> The basic problem, as I see it, is that Majordomo has no concept of
> system resources. I mean, it assumes everyone has enough CPU, memory
> and I/O capacity to handle any job, no matter how large.
This isn't a problem with majordomo. Lots of unix programs make this
assumtion. Although how would you restrict it?
> 1. a separate copy of majordomo is started for each incoming message
> 2. at least 1 sendmail is forked to respond to each incoming message
> 3. outgoing mail (to a list) is sent either as 1 message containing all
> recipients, or as M messages with N recipients.
You suggest queueing later, and that is the only thing that really
solves your problems. Since you have a problem with processing size.

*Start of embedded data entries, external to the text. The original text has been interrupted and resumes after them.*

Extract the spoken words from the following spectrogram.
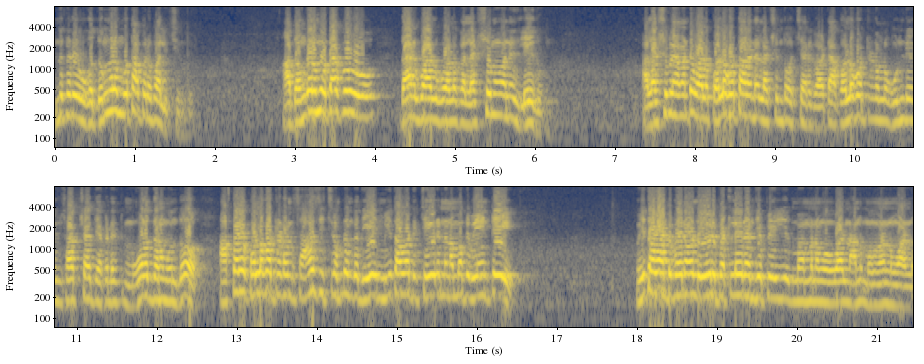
ఎందుకంటే ఒక దొంగల ముఠా పరిపాలించింది ఆ దొంగల ముఠాకు దానికి వాళ్ళు వాళ్ళ లక్ష్యం అనేది లేదు. ఆ లక్ష్యం ఏమంటే వాళ్ళు కొల్లగొట్టాలనే లక్ష్యంతో వచ్చారు కాబట్టి ఆ కొల్లగొట్టడంలో ఉండే సాక్షాత్ ఎక్కడైతే మూలధనం ఉందో అక్కడే కొల్లగొట్టడానికి సాహసించినప్పుడు ఇంకా ఏ మిగతా వాటికి చేయరన్న నమ్మకం ఏంటి? మిగతా వాటి పైన వాళ్ళు ఏలు పెట్టలేరు అని చెప్పి మనం వాళ్ళని అను మనం వాళ్ళు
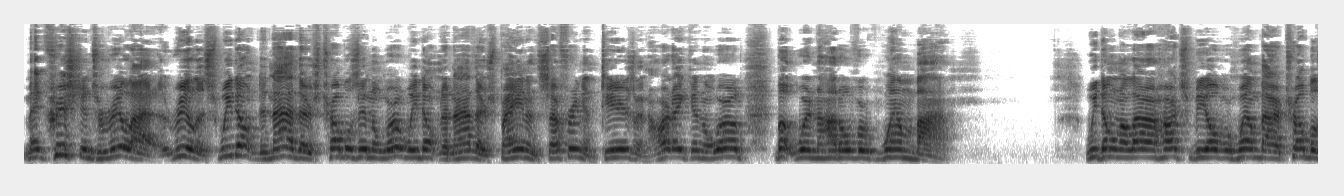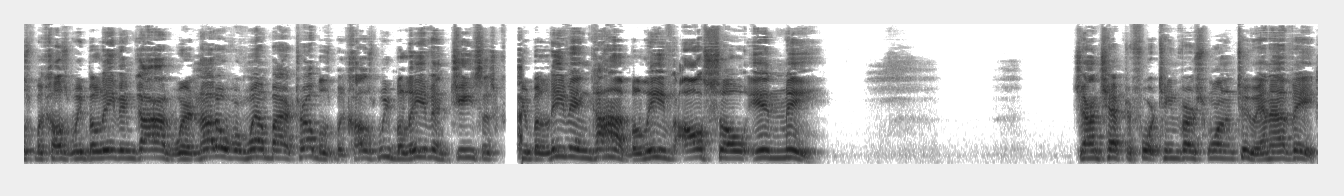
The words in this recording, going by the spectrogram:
Man, Christians are realists. We don't deny there's troubles in the world. We don't deny there's pain and suffering and tears and heartache in the world, but we're not overwhelmed by them. We don't allow our hearts to be overwhelmed by our troubles because we believe in God. We're not overwhelmed by our troubles because we believe in Jesus. Christ. You believe in God, believe also in me. John chapter 14 verse 1 and 2, NIV.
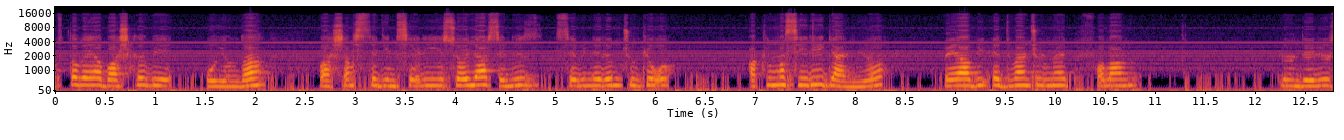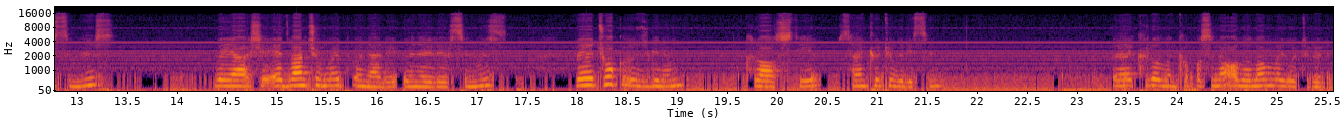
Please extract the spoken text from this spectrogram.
Minecraft'ta veya başka bir oyunda başlamak istediğim seriyi söylerseniz sevinirim. Çünkü o aklıma seri gelmiyor. veya bir adventure map falan gönderirsiniz. Veya şey adventure map öneri, önerirsiniz. Ve çok üzgünüm Kral Steve. Sen kötü birisin. Ve kralın kafasını alalım ve götürelim.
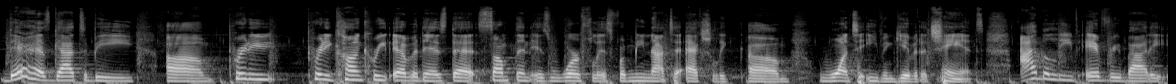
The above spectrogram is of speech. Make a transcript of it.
there has got to be um, pretty pretty concrete evidence that something is worthless for me not to actually um, want to even give it a chance. I believe everybody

The sendmail being forked you can't really help. Because it uses
`sendmail -t' to send outgoing mail. But that sendmail should goaway
after, the local deliveries have happened and the message is queued up
However, sendmail will just queue the message if the load gets over a
point. (see `O QueueLA=' in the sendmail.cf)
Finaly, most modern machines will run with a shared code segement so
the sendmail and perl should both not take up that much space.
Basicly the trade off here is speed v bandwidth. It sounds like you
are running on a machine with too little bandwidth (this is internal
bandwidth) to do what you want, you don't care at what speed the
e-mail gets out just that it doesn't take up too many resources. I
suggest you get a bigger machine for your mail host. You may also
have a problem with your whole configuration.
I see so many people who are basicly leaf nodes of the net that try
and do all there mail processing. There should be someone upstream of
you that is better connected that you should beable to ship your mail
Look at it this way. FedEx doesn't try and sort out every package at
the local drop off. They just take it all in bulk and ship it to one
(or is it up to two now?) site and sort it all there. The same
should be true of e-mail. Ship it all to your ISP and let them sort